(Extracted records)
━━━━
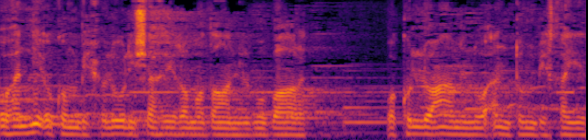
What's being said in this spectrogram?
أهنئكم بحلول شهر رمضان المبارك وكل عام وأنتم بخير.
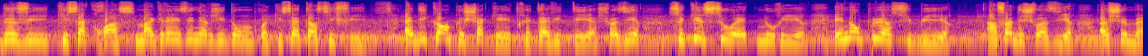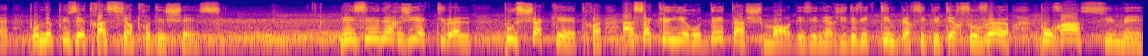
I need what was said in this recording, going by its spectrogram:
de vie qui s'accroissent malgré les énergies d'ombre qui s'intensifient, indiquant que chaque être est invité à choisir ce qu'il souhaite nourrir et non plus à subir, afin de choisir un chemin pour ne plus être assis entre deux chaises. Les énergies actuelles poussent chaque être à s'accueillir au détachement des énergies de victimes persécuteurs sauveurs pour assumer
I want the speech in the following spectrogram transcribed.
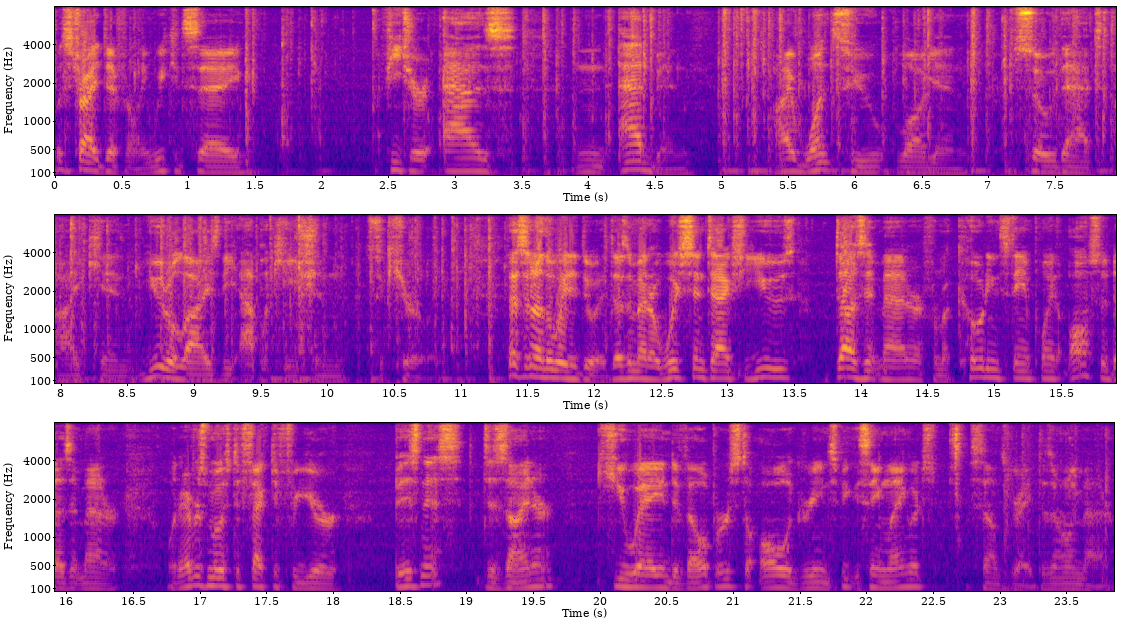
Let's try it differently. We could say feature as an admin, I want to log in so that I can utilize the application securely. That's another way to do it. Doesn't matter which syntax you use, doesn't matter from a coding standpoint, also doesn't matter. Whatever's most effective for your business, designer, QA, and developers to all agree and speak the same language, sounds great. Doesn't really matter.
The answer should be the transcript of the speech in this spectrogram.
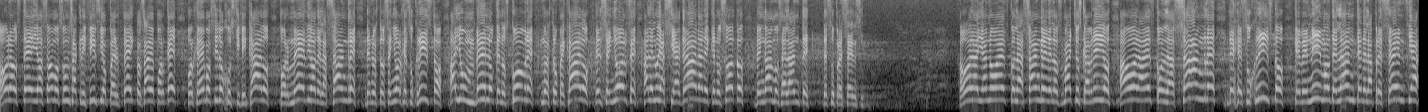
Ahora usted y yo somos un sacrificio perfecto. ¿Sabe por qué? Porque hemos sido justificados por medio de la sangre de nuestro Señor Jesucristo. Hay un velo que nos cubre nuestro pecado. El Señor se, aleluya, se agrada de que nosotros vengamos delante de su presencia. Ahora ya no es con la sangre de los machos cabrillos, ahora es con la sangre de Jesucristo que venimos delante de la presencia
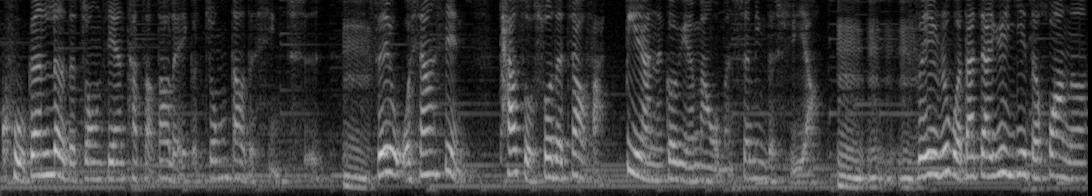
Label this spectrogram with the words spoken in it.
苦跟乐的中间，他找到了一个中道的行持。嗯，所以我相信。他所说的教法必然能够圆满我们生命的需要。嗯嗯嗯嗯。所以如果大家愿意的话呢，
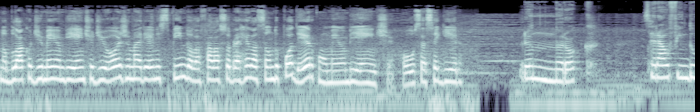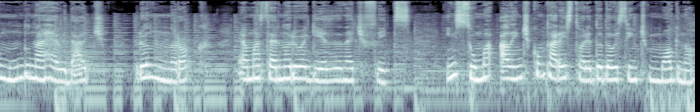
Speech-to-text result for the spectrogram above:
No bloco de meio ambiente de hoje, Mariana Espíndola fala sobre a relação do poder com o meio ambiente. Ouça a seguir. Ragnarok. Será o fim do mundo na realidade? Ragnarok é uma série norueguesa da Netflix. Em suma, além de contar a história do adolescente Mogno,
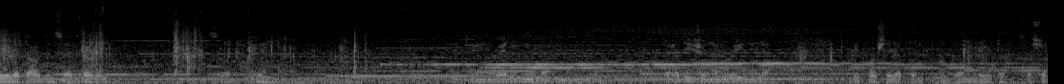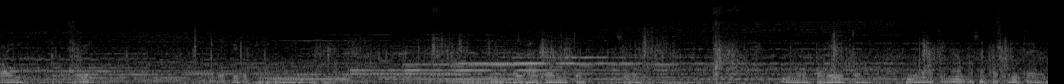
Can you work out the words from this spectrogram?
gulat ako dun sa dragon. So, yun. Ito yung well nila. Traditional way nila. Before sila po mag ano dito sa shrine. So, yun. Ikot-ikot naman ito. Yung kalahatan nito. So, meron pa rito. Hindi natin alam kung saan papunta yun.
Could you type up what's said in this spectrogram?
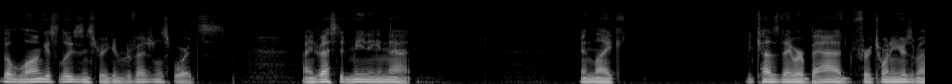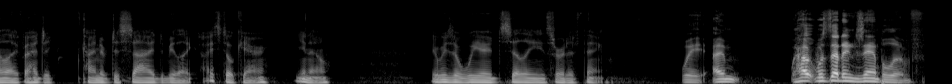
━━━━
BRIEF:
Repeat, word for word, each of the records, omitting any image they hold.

RESPONSE:
What's being said in this spectrogram?
أهنئكم بحلول شهر رمضان المبارك وكل عام وأنتم بخير.
I need what was said in this recording, going by its spectrogram:
de vie qui s'accroissent malgré les énergies d'ombre qui s'intensifient, indiquant que chaque être est invité à choisir ce qu'il souhaite nourrir et non plus à subir, afin de choisir un chemin pour ne plus être assis entre deux chaises. Les énergies actuelles poussent chaque être à s'accueillir au détachement des énergies de victimes persécuteurs sauveurs pour assumer
I want the speech in the following spectrogram transcribed.
Let's try it differently. We could say feature as an admin, I want to log in so that I can utilize the application securely. That's another way to do it. Doesn't matter which syntax you use, doesn't matter from a coding standpoint, also doesn't matter. Whatever's most effective for your business, designer, QA, and developers to all agree and speak the same language, sounds great. Doesn't really matter.
The answer should be the transcript of the speech in this spectrogram.
Ahora usted y yo somos un sacrificio perfecto. ¿Sabe por qué? Porque hemos sido justificados por medio de la sangre de nuestro Señor Jesucristo. Hay un velo que nos cubre nuestro pecado. El Señor se, aleluya, se agrada de que nosotros vengamos delante de su presencia. Ahora ya no es con la sangre de los machos cabrillos, ahora es con la sangre de Jesucristo que venimos delante de la presencia
Label this spectrogram with the words spoken in it.
苦跟乐的中间，他找到了一个中道的行持。嗯，所以我相信。他所说的教法必然能够圆满我们生命的需要。嗯嗯嗯嗯。所以如果大家愿意的话呢，
Speech-to-text result for the spectrogram above:
No bloco de meio ambiente de hoje, Mariana Espíndola fala sobre a relação do poder com o meio ambiente. Ouça a seguir. Ragnarok. Será o fim do mundo na realidade? Ragnarok é uma série norueguesa da Netflix. Em suma, além de contar a história do adolescente Mogno,
Can you work out the words from this spectrogram?
gulat ako dun sa dragon. So, yun. Ito yung well nila. Traditional way nila. Before sila po mag ano dito sa shrine. So, yun. Ikot-ikot naman ito. Yung kalahatan nito. So, meron pa rito. Hindi natin alam kung saan papunta yun.
Could you type up what's said in this spectrogram?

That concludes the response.